PROBLEM DESCRIPTION: Give back each entry word for word, but drop the images.

#### RECORD SET ####

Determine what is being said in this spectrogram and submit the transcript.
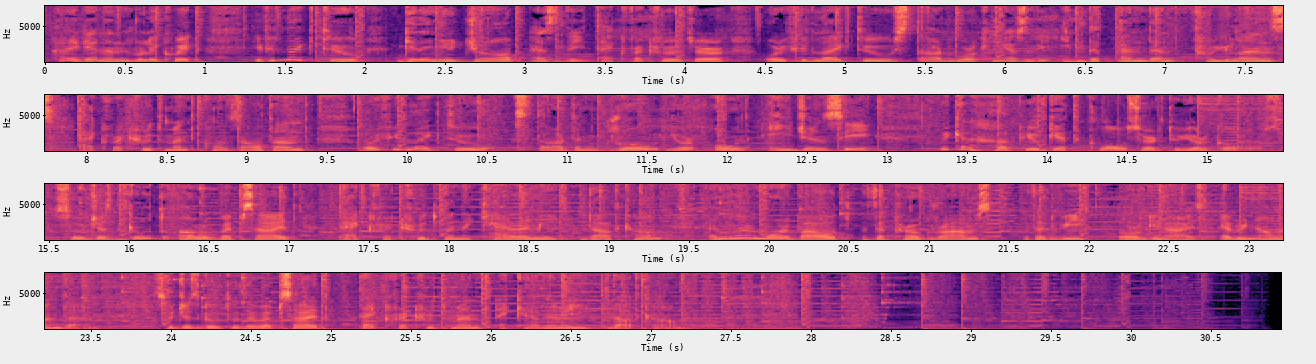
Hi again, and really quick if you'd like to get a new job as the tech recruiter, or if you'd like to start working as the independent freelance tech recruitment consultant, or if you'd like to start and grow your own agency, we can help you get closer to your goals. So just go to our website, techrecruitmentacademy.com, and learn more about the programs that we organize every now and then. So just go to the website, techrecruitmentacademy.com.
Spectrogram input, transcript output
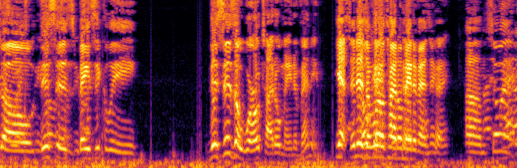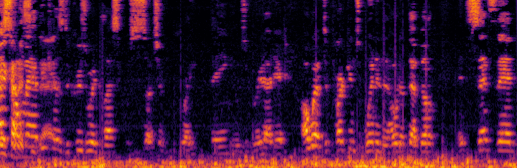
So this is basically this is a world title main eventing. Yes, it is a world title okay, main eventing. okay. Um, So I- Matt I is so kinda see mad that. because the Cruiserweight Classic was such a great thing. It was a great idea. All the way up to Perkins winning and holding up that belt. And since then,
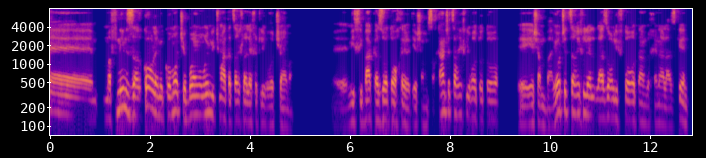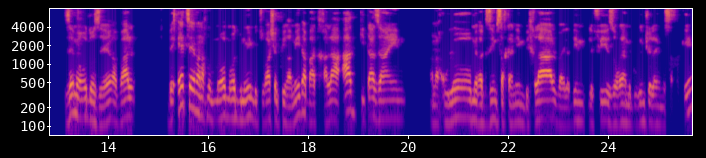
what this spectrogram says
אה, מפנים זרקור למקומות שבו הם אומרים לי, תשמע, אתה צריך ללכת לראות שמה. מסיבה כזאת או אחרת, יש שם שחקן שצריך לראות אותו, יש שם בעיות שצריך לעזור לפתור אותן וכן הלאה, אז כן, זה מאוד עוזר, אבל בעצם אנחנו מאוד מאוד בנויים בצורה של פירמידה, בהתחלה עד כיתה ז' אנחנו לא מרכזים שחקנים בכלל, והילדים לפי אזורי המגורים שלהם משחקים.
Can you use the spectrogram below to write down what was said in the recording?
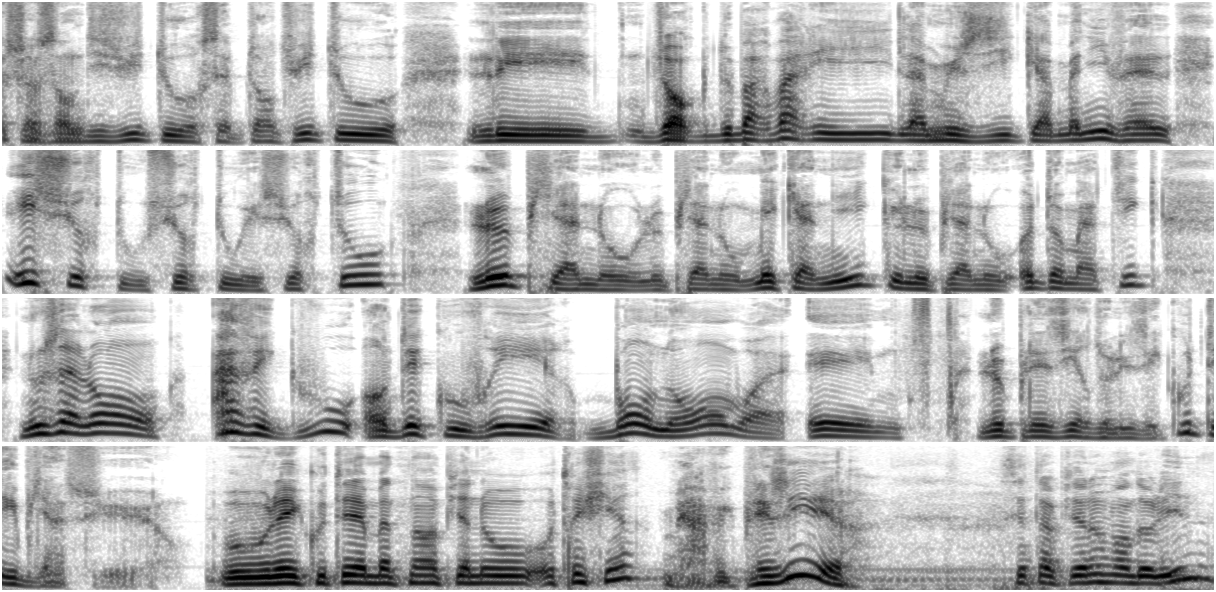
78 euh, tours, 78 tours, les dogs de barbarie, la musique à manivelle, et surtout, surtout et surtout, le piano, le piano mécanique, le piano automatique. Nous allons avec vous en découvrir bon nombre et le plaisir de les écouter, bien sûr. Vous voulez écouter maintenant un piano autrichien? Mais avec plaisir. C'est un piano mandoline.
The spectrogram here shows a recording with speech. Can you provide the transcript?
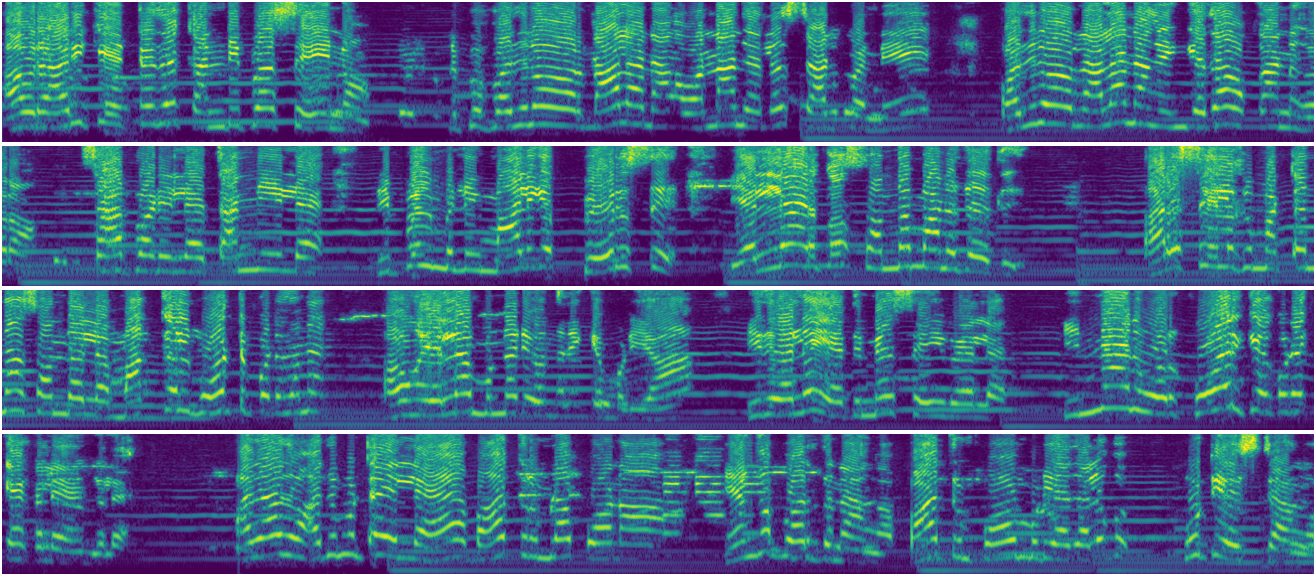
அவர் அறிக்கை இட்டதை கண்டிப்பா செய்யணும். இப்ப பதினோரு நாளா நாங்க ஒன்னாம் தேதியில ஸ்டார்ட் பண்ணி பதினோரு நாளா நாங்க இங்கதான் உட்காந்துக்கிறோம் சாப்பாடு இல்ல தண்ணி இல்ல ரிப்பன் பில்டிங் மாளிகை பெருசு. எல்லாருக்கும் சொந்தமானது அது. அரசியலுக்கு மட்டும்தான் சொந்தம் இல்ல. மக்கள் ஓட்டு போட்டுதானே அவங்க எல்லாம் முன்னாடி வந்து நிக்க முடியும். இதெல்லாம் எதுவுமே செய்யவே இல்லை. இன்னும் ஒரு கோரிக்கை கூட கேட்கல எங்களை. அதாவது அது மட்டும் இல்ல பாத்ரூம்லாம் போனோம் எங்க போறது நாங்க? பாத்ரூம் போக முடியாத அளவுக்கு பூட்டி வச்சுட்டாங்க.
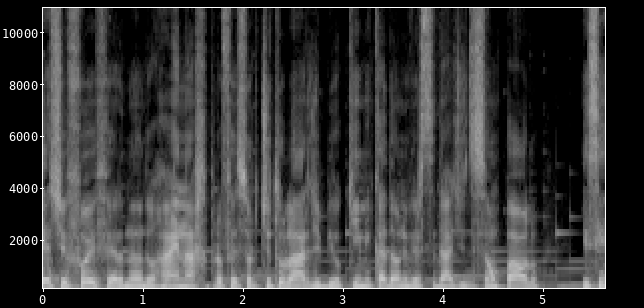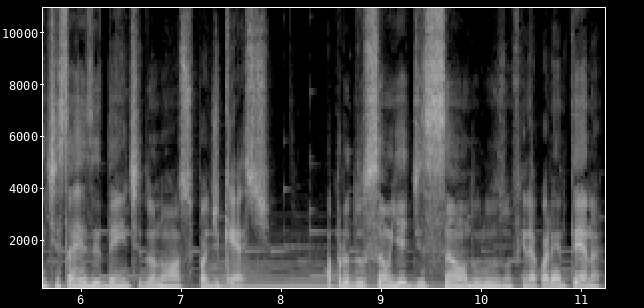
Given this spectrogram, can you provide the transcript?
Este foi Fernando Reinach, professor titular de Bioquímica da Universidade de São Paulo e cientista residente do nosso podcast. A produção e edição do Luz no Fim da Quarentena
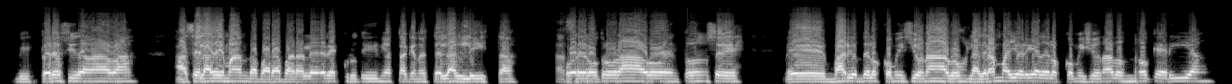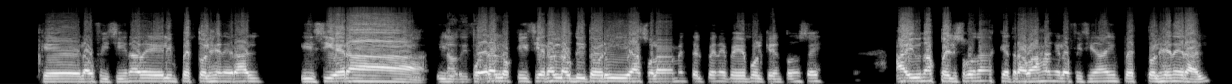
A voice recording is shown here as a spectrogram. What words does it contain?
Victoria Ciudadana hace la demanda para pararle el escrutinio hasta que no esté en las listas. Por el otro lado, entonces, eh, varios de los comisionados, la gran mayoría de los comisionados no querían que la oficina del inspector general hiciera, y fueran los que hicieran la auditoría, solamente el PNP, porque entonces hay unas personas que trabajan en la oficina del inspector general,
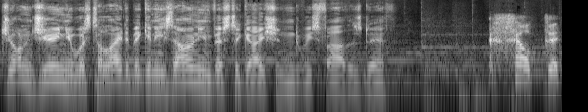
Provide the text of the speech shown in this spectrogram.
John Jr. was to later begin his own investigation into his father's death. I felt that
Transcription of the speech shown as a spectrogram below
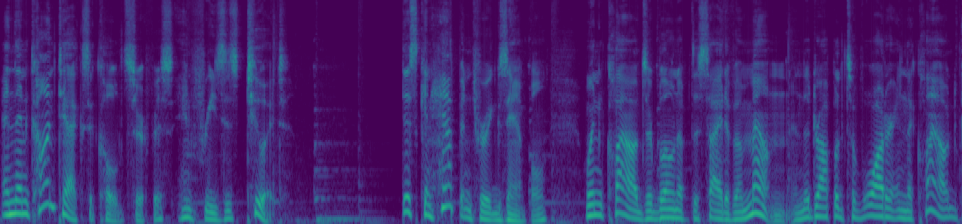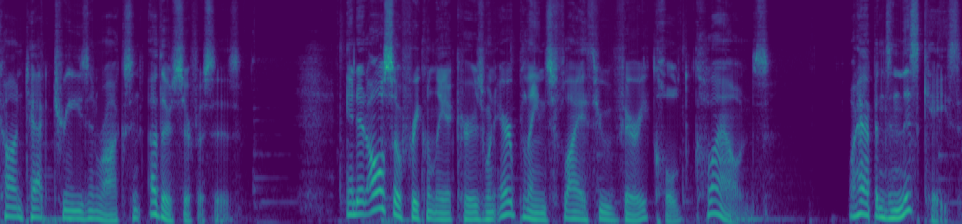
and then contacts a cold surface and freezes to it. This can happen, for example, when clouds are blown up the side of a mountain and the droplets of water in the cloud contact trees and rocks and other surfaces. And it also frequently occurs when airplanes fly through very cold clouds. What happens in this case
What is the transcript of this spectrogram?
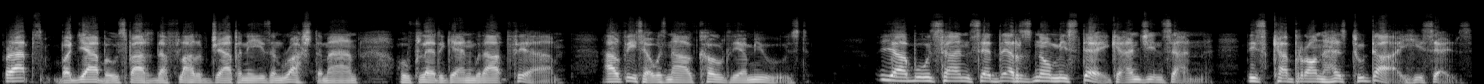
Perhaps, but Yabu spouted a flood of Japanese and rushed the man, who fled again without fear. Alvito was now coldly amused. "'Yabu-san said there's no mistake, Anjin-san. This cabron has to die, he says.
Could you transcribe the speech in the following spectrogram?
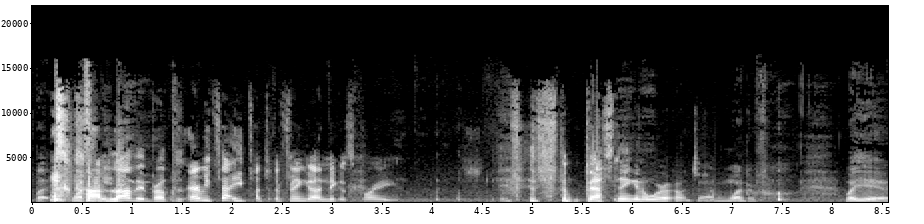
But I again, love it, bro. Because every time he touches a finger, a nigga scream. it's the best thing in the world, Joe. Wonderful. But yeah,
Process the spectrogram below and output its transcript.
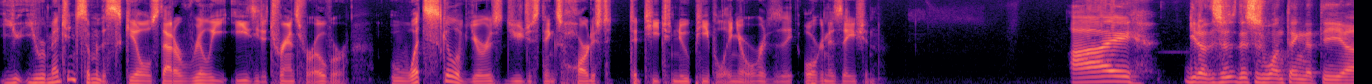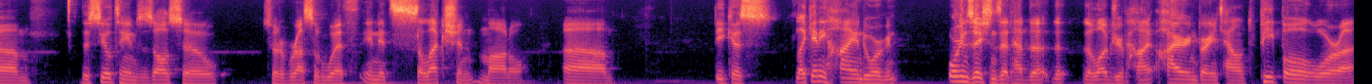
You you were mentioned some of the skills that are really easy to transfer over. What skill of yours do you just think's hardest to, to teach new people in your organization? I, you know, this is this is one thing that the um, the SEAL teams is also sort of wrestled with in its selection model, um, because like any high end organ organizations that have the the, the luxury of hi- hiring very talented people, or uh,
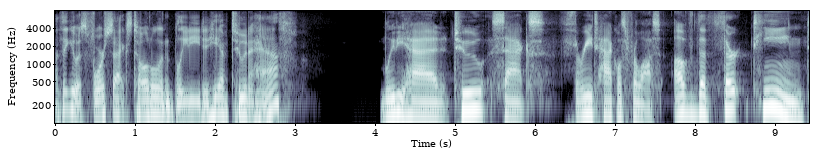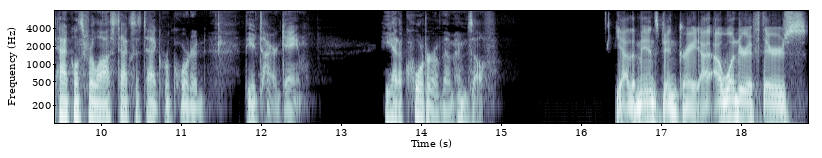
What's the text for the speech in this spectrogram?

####

TASK RESULT:
Determine what is being said in this spectrogram and submit the transcript.
Hi again, and really quick if you'd like to get a new job as the tech recruiter, or if you'd like to start working as the independent freelance tech recruitment consultant, or if you'd like to start and grow your own agency, we can help you get closer to your goals. So just go to our website, techrecruitmentacademy.com, and learn more about the programs that we organize every now and then. So just go to the website, techrecruitmentacademy.com.
Spectrogram input, transcript output
So this is basically this is a world title main eventing. Yes, it is a world title okay, main eventing. okay. Um, So I- Matt I is so kinda see mad that. because the Cruiserweight Classic was such a great thing. It was a great idea. All the way up to Perkins winning and holding up that belt. And since then,
what this spectrogram says
אה, מפנים זרקור למקומות שבו הם אומרים לי, תשמע, אתה צריך ללכת לראות שמה. מסיבה כזאת או אחרת, יש שם שחקן שצריך לראות אותו, יש שם בעיות שצריך לעזור לפתור אותן וכן הלאה, אז כן, זה מאוד עוזר, אבל בעצם אנחנו מאוד מאוד בנויים בצורה של פירמידה, בהתחלה עד כיתה ז' אנחנו לא מרכזים שחקנים בכלל, והילדים לפי אזורי המגורים שלהם משחקים.
Can you use the spectrogram below to write down what was said in the recording?
78 euh, tours, 78 tours, les dogs de barbarie, la musique à manivelle, et surtout, surtout et surtout, le piano, le piano mécanique, le piano automatique. Nous allons avec vous en découvrir bon nombre et le plaisir de les écouter, bien sûr. Vous voulez écouter maintenant un piano autrichien? Mais avec plaisir. C'est un piano mandoline.
The spectrogram here shows a recording with speech. Can you provide the transcript?
அவர் அறிக்கை இட்டதை கண்டிப்பா செய்யணும். இப்ப பதினோரு நாளா நாங்க ஒன்னாம் தேதியில ஸ்டார்ட் பண்ணி பதினோரு நாளா நாங்க இங்கதான் உட்காந்துக்கிறோம் சாப்பாடு இல்ல தண்ணி இல்ல ரிப்பன் பில்டிங் மாளிகை பெருசு. எல்லாருக்கும் சொந்தமானது அது. அரசியலுக்கு மட்டும்தான் சொந்தம் இல்ல. மக்கள் ஓட்டு போட்டுதானே அவங்க எல்லாம் முன்னாடி வந்து நிக்க முடியும். இதெல்லாம் எதுவுமே செய்யவே இல்லை. இன்னும் ஒரு கோரிக்கை கூட கேட்கல எங்களை. அதாவது அது மட்டும் இல்ல பாத்ரூம்லாம் போனோம் எங்க போறது நாங்க? பாத்ரூம் போக முடியாத அளவுக்கு பூட்டி வச்சுட்டாங்க.
Given this spectrogram, can you provide the transcript?
Este foi Fernando Reinach, professor titular de Bioquímica da Universidade de São Paulo e cientista residente do nosso podcast. A produção e edição do Luz no Fim da Quarentena
A voice recording is shown here as a spectrogram. What words does it contain?
Victoria Ciudadana hace la demanda para pararle el escrutinio hasta que no esté en las listas. Por el otro lado, entonces, eh, varios de los comisionados, la gran mayoría de los comisionados no querían que la oficina del inspector general hiciera, y fueran los que hicieran la auditoría, solamente el PNP, porque entonces hay unas personas que trabajan en la oficina del inspector general,
Provide the text of the speech shown in this spectrogram.
John Jr. was to later begin his own investigation into his father's death. I felt that
Transcription of the speech shown as a spectrogram below
and then contacts a cold surface and freezes to it. This can happen, for example, when clouds are blown up the side of a mountain and the droplets of water in the cloud contact trees and rocks and other surfaces. And it also frequently occurs when airplanes fly through very cold clouds. What happens in this case
What is the transcript of this spectrogram?
Perhaps, but Yabu spouted a flood of Japanese and rushed the man, who fled again without fear. Alvito was now coldly amused. "'Yabu-san said there's no mistake, Anjin-san. This cabron has to die, he says.
Could you transcribe the speech in the following spectrogram?
But I again, love it, bro. Because every time he touches a finger, a nigga scream. it's the best thing in the world, Joe. Wonderful. But yeah,
Process the spectrogram below and output its transcript.
You you were mentioned some of the skills that are really easy to transfer over. What skill of yours do you just think's hardest to, to teach new people in your organization? I, you know, this is this is one thing that the um, the SEAL teams is also sort of wrestled with in its selection model, um, because like any high end organ organizations that have the the, the luxury of hi- hiring very talented people, or uh,
What's the text for the speech in this spectrogram?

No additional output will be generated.